I’m sitting at the Red Hat Booth at the Information Security Summit at the LaCentre Conference Center on Detroit Road. I look at the agenda for this Information Security Summit event attended by over 1,000 attendees across 100 sessions sponsored by about 32 forward-thinking organizations – including Red Hat. Innovation and invention are not new to the city of Cleveland – a city that led the nation in patents per capita in 1900. In 1920, Cuyahoga County had the fourth largest manufacturing economy in America. Cleveland was one of the leaders in the Industrial Revolution in the yester years. That said, when it comes to technology today, Cleveland may not be the first city that comes to mind. Just like there is a call to action for competitive enterprises of the future to make innovation relevant, cities like Cleveland need to take action too. And taking action it is. Red Hat is bringing DevOps to Cleveland on Nov 7.
The Information Security Summit itself was a validation of the steps that Cleveland is taking in this direction. Mobile Monday looked at the pay-offs and concerns associated with mobile content, its development, delivery, storage, and risks. About 30 vendors displayed the latest in security technology on Tuesday. Wednesday was Healthcare day atop the Global Center for Health Innovation — a place that I had accidentally encountered in the recent past.

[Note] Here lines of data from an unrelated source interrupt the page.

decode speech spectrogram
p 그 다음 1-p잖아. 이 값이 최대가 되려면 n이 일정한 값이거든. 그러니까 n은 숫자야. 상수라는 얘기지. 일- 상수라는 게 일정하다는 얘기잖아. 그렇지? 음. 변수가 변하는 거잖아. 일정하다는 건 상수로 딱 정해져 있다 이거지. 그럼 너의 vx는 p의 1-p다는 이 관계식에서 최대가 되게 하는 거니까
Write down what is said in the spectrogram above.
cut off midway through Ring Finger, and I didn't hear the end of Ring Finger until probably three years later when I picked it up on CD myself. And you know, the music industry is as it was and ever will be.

Two hundred healthcare and information security professionals including Red Hat gathered to immerse their understanding dedicated to PHI, HIPAA, cloud-based storage and the IoT data protection.

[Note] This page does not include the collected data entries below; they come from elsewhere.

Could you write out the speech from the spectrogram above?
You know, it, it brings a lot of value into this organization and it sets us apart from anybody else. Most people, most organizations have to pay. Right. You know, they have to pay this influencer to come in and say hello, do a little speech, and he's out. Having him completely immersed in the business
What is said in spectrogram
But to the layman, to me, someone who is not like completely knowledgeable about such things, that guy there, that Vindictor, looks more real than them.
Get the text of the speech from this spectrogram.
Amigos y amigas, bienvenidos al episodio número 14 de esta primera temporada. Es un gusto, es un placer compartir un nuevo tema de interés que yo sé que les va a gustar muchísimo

The two-day Information Security Summit itself is Ohio’s most highly attended security conference in Cleveland. Bob Bragdon, Publisher of CSO Magazine’s keynote discussed why security is a boardroom issue now and the steps enterprises can take to make security real. “Does this mean we can do real security now,” challenges Bragdon. It reminded of a recent Twitter Chat #ChatSTC on the topic of creating a culture of Cybersecurity from the Break Room to the Board Room.
Containers are the new platform of Enterprise IT. Check out Dan Kuznetsky’s take on how Red Hat combines containers and microservices in interesting ways. The Microservices Day that I hosted in Minneapolis recently was attended by over 120 next-generation IT enthusiasts who were there to interact with key contributors and committers in the open source community—all of whom are employees of Red Hat. Red Hat disrupts the open source engine by having employees provide technical leadership in the community as well as selectively hardening innovative software and making it enterprise grade to enable mission critical solutions for customers.

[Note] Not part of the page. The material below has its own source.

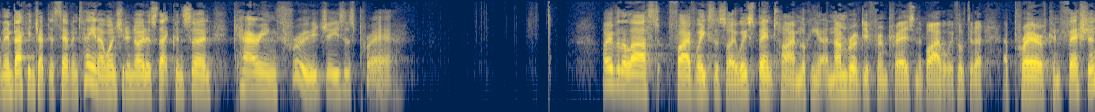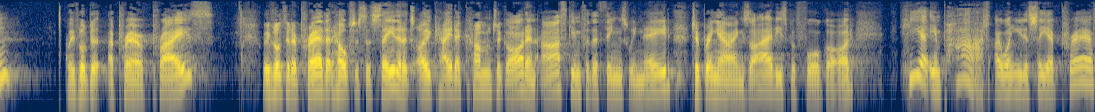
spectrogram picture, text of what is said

The same Red Hat is bringing the first ever User Group to Cleveland. The topics being covered are the forward thinking concepts including containers, microservices using technologies like Docker. Every company is a technology company including KeyBank (also a financial institution of great repute) – who will be sharing their experience using container platforms. Microsoft, a strategic partner of Red Hat will be presenting on deploying Red Hat solutions on Azure – talk about innovative interoperability. Needless to say, the User Group will also have sessions on Red Hat technologies that provide today’s enterprises an option to modernize with the backing of a powerful ecosystem of innovation. An option that makes their IT relevant.
And why not Cleveland, I say! Tis’ about time.
Please click here to register for the first ever Red Hat User Group in Cleveland at a location in the West Side of Cleveland. East Siders are welcome too, by the way! For you see, Red Hat is all about interoperability!